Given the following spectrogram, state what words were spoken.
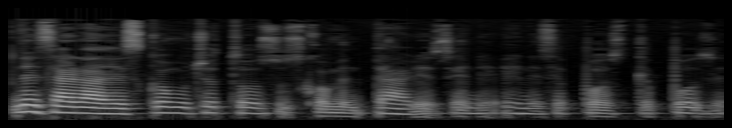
les agradezco mucho todos sus comentarios en, ese post que puse.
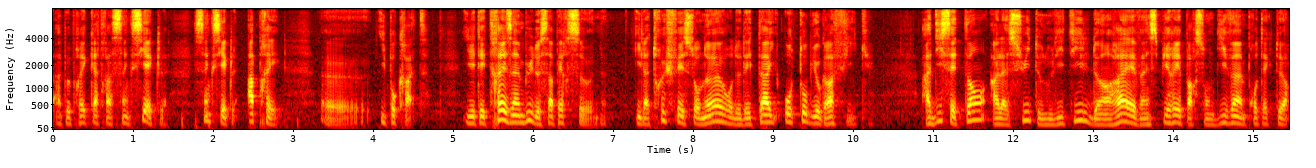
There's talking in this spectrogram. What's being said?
à peu près 4 à 5 siècles cinq siècles après euh, Hippocrate. Il était très imbu de sa personne. Il a truffé son œuvre de détails autobiographiques. À 17 ans, à la suite, nous dit-il, d'un rêve inspiré par son divin protecteur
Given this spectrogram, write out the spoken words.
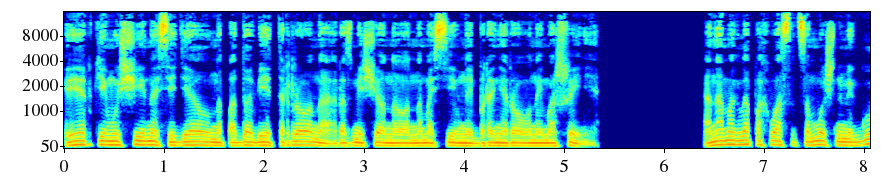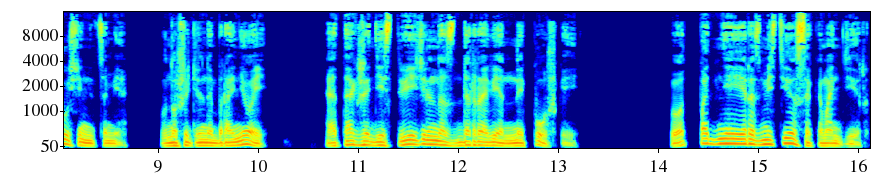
Крепкий мужчина сидел наподобие трона, размещенного на массивной бронированной машине. Она могла похвастаться мощными гусеницами, внушительной броней, а также действительно здоровенной пушкой. Вот под ней и разместился командир,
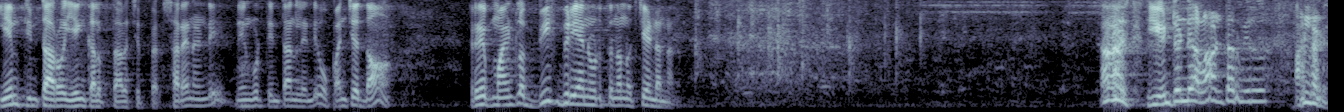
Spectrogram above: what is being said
ఏం తింటారో ఏం కలుపుతారో చెప్పారు. సరేనండి నేను కూడా తింటానులేండి ఓ పని చేద్దాం. రేపు మా ఇంట్లో బీఫ్ బిర్యానీ ఉడుతున్నాను వచ్చేయండి అన్నాను. ఏంటండి అలా అంటారు మీరు? అన్నాడు.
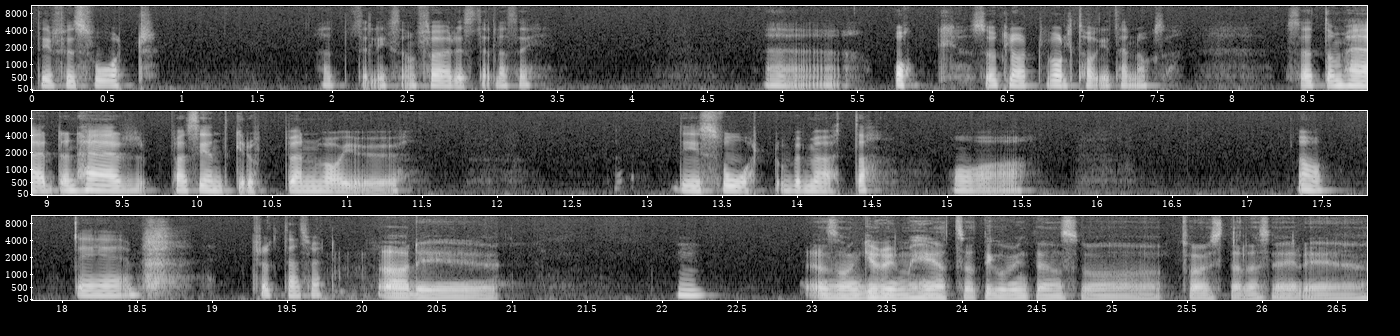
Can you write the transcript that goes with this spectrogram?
det är för svårt att liksom föreställa sig. Eh, och såklart våldtagit henne också. Så att de här, den här patientgruppen var ju... Det är svårt att bemöta. Och ja, det är fruktansvärt. Ja, det är mm en sån grymhet så att det går inte ens att föreställa sig. Det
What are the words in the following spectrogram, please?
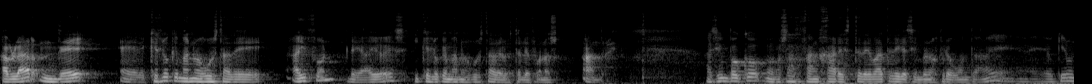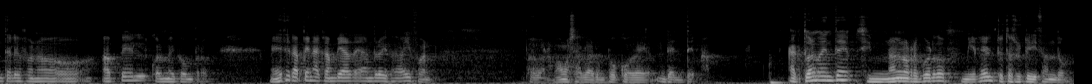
hablar de eh, qué es lo que más nos gusta de iPhone, de iOS, y qué es lo que más nos gusta de los teléfonos Android. Así un poco vamos a zanjar este debate de que siempre nos preguntan, "Eh, yo quiero un teléfono Apple, ¿cuál me compro? ¿Me merece la pena cambiar de Android a iPhone? Pues bueno, vamos a hablar un poco de- del tema. Actualmente, si mal no recuerdo, Miguel, tú estás utilizando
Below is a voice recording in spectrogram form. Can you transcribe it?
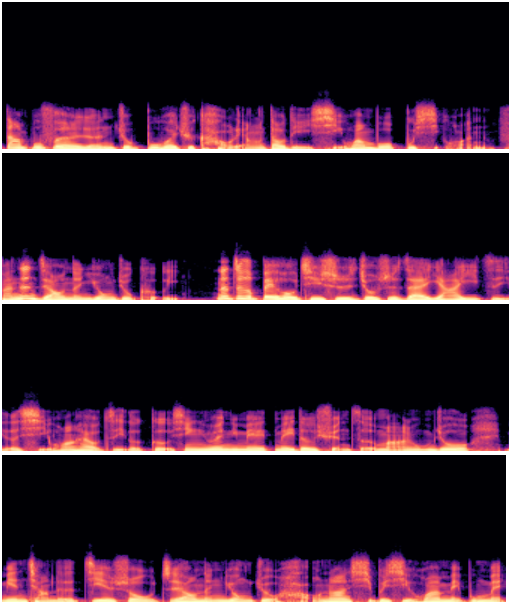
大部分的人就不会去考量到底喜欢或不喜欢，反正只要能用就可以。那这个背后其实就是在压抑自己的喜欢，还有自己的个性，因为你没没得选择嘛，我们就勉强的接受，只要能用就好。那喜不喜欢、美不美，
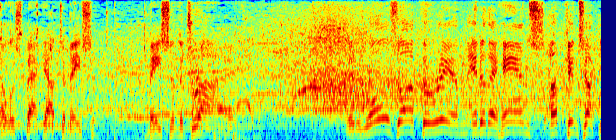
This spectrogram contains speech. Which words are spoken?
Ellis back out to Mason. Mason the drive. It rolls off the rim into the hands of Kentucky.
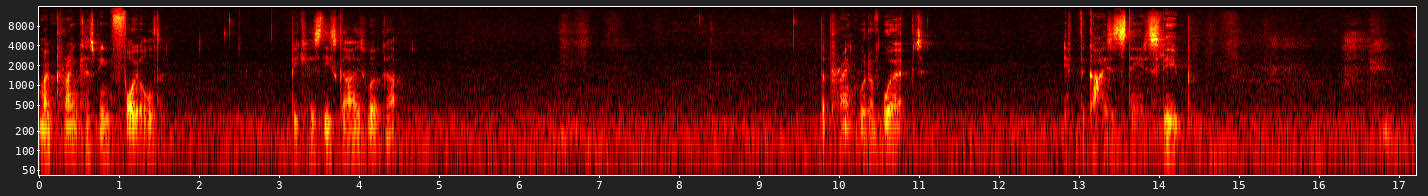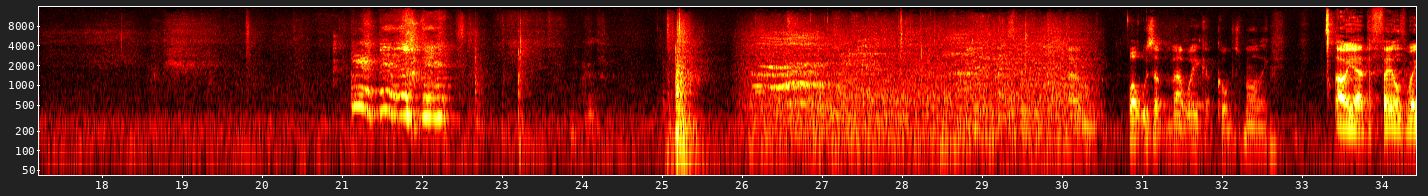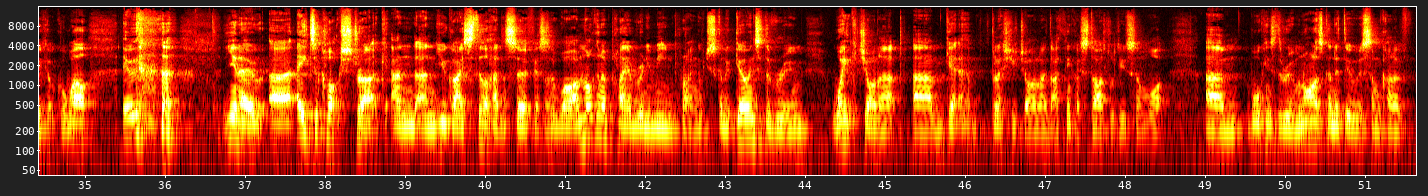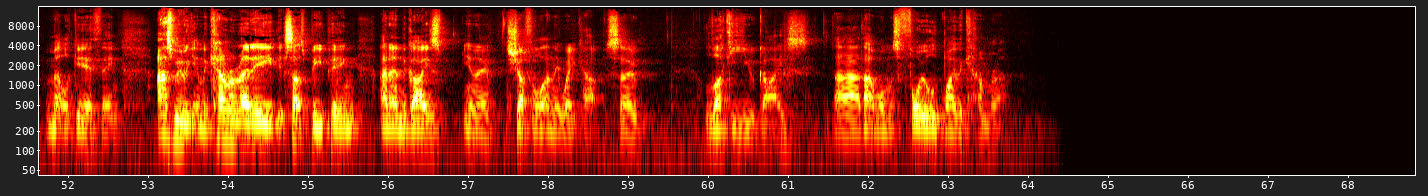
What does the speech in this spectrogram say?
my prank has been foiled because these guys woke up. The prank would have worked if the guys had stayed asleep. Um, what was up with that wake up call this morning? Oh yeah, the failed wake up call. Well, it you know, uh, eight o'clock struck, and and you guys still hadn't surfaced. I said, well, I'm not going to play a really mean prank. I'm just going to go into the room, wake John up, um, get bless you, John. I, I think I startled you somewhat. Um, walk into the room, and all I was going to do was some kind of Metal Gear thing. As we were getting the camera ready, it starts beeping, and then the guys, you know, shuffle and they wake up. So lucky you guys. Uh, that one was foiled by the camera.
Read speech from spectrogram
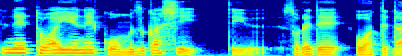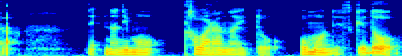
でね、とはいえね、こう難しいっていう、それで終わってたら、ね、何も変わらないと思うんですけど、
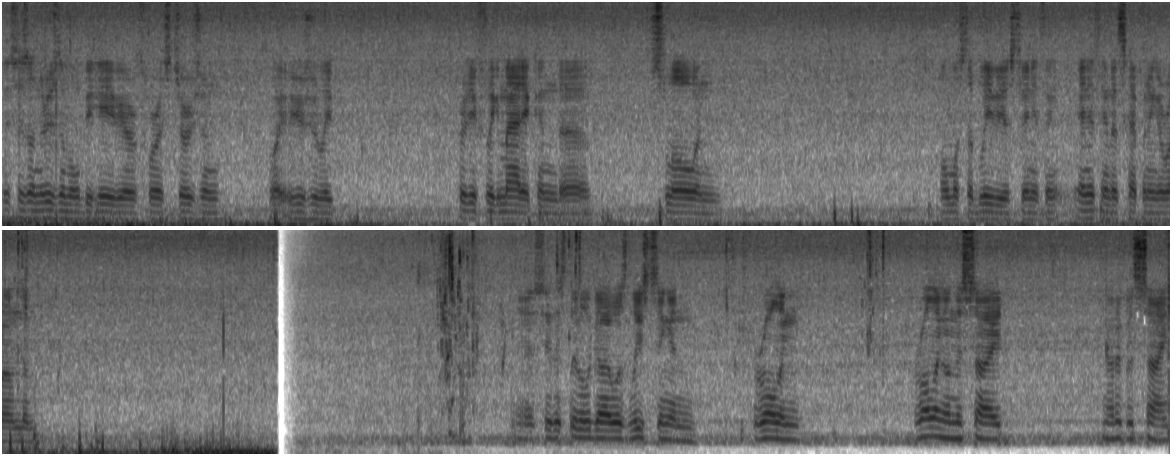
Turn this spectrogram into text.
This is unreasonable behavior for a sturgeon, are usually pretty phlegmatic and uh, slow and almost oblivious to anything anything that's happening around them. Yeah, see this little guy was listing and rolling rolling on the side. Not a good sign.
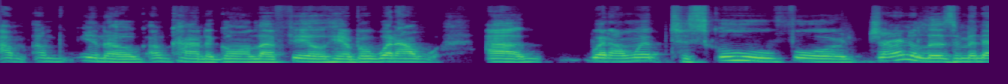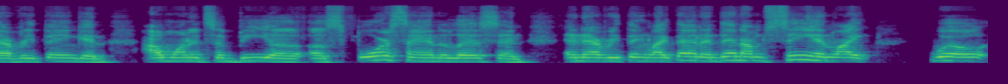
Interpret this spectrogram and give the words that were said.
am I'm, I'm you know I'm kind of going left field here, but when I uh, when I went to school for journalism and everything, and I wanted to be a, a sports analyst and and everything like that, and then I'm seeing like well,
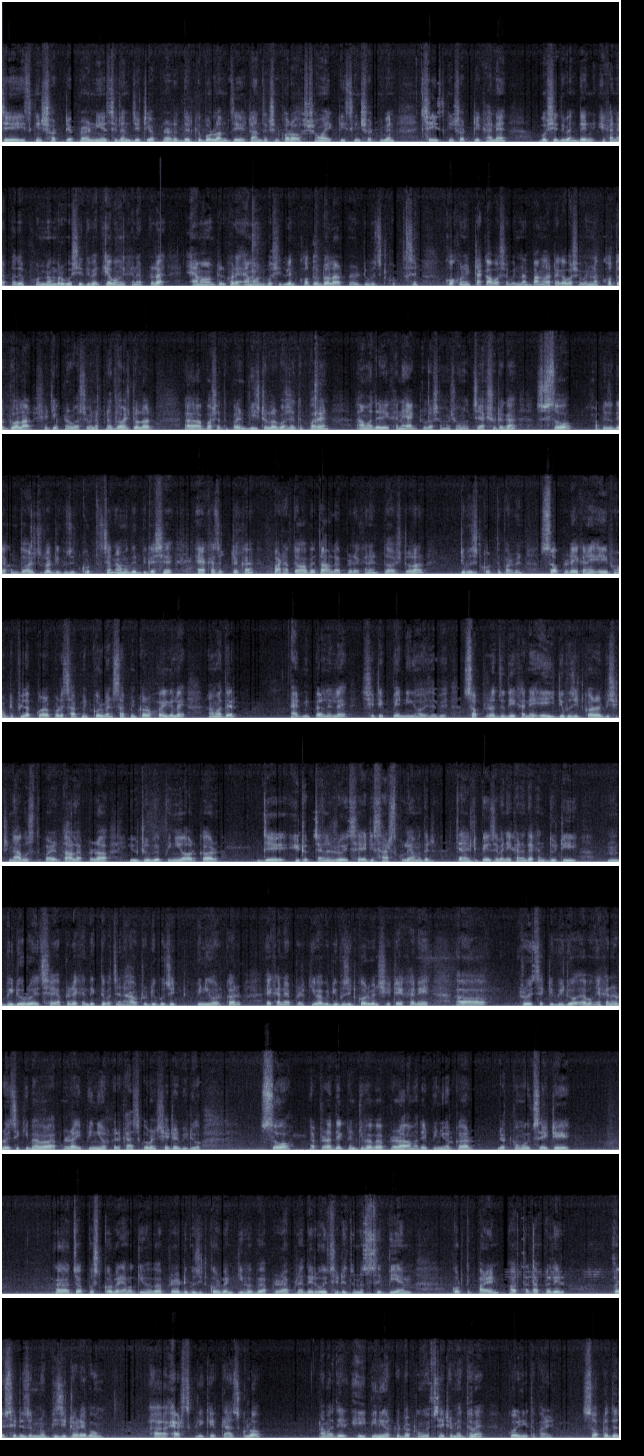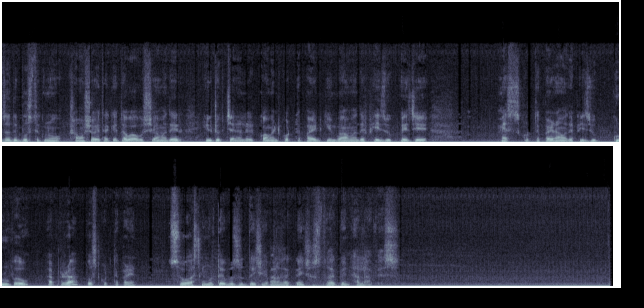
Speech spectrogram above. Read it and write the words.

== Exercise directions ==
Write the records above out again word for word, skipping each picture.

== Written solution ==
Given the following spectrogram, state what words were spoken.
les agradezco mucho todos sus comentarios en, ese post que puse.
There's talking in this spectrogram. What's being said?
à peu près 4 à 5 siècles cinq siècles après euh, Hippocrate. Il était très imbu de sa personne. Il a truffé son œuvre de détails autobiographiques. À 17 ans, à la suite, nous dit-il, d'un rêve inspiré par son divin protecteur
Given this spectrogram, write out the spoken words.
Крепкий мужчина сидел наподобие трона, размещенного на массивной бронированной машине. Она могла похвастаться мощными гусеницами, внушительной броней, а также действительно здоровенной пушкой. Вот под ней и разместился командир,
Spectrogram above: what is being said
ఏం తింటారో ఏం కలుపుతారో చెప్పారు. సరేనండి నేను కూడా తింటానులేండి ఓ పని చేద్దాం. రేపు మా ఇంట్లో బీఫ్ బిర్యానీ ఉడుతున్నాను వచ్చేయండి అన్నాను. ఏంటండి అలా అంటారు మీరు? అన్నాడు.
Can you write the transcript that goes with this spectrogram?
det är för svårt att liksom föreställa sig. Eh, och såklart våldtagit henne också. Så att de här, den här patientgruppen var ju... Det är svårt att bemöta. Och ja, det är fruktansvärt. Ja, det är mm en sån grymhet så att det går inte ens att föreställa sig. Det
What are the words in the following spectrogram, please?
hablar de eh, qué es lo que más nos gusta de iPhone, de iOS, y qué es lo que más nos gusta de los teléfonos Android. Así un poco vamos a zanjar este debate de que siempre nos preguntan, "Eh, yo quiero un teléfono Apple, ¿cuál me compro? ¿Me merece la pena cambiar de Android a iPhone? Pues bueno, vamos a hablar un poco de- del tema. Actualmente, si mal no recuerdo, Miguel, tú estás utilizando
Below is a voice recording in spectrogram form. Can you transcribe it?
大部分的人就不会去考量到底喜欢或不喜欢，反正只要能用就可以。那这个背后其实就是在压抑自己的喜欢，还有自己的个性，因为你没没得选择嘛，我们就勉强的接受，只要能用就好。那喜不喜欢、美不美，
This spectrogram contains speech. Which words are spoken?
Ellis back out to Mason. Mason the drive. It rolls off the rim into the hands of Kentucky.
What does the speech in this spectrogram say?
my prank has been foiled because these guys woke up. The prank would have worked if the guys had stayed asleep. Um, what was up with that wake up call this morning? Oh yeah, the failed wake up call. Well, it you know, uh, eight o'clock struck, and and you guys still hadn't surfaced. I said, well, I'm not going to play a really mean prank. I'm just going to go into the room, wake John up, um, get bless you, John. I, I think I startled you somewhat. Um, walk into the room, and all I was going to do was some kind of Metal Gear thing. As we were getting the camera ready, it starts beeping, and then the guys, you know, shuffle and they wake up. So lucky you guys. Uh, that one was foiled by the camera.
Read speech from spectrogram
でね、とはいえね、こう難しいっていう、それで終わってたら、ね、何も変わらないと思うんですけど、
Turn this spectrogram into text.
This is unreasonable behavior for a sturgeon, are usually pretty phlegmatic and uh, slow and almost oblivious to anything anything that's happening around them. Yeah, see this little guy was listing and rolling rolling on the side. Not a good sign.
Interpret this spectrogram and give the words that were said.
am I'm, I'm you know I'm kind of going left field here, but when I uh, when I went to school for journalism and everything, and I wanted to be a, a sports analyst and and everything like that, and then I'm seeing like well,
Speech spectrogram above. Read it and write the words.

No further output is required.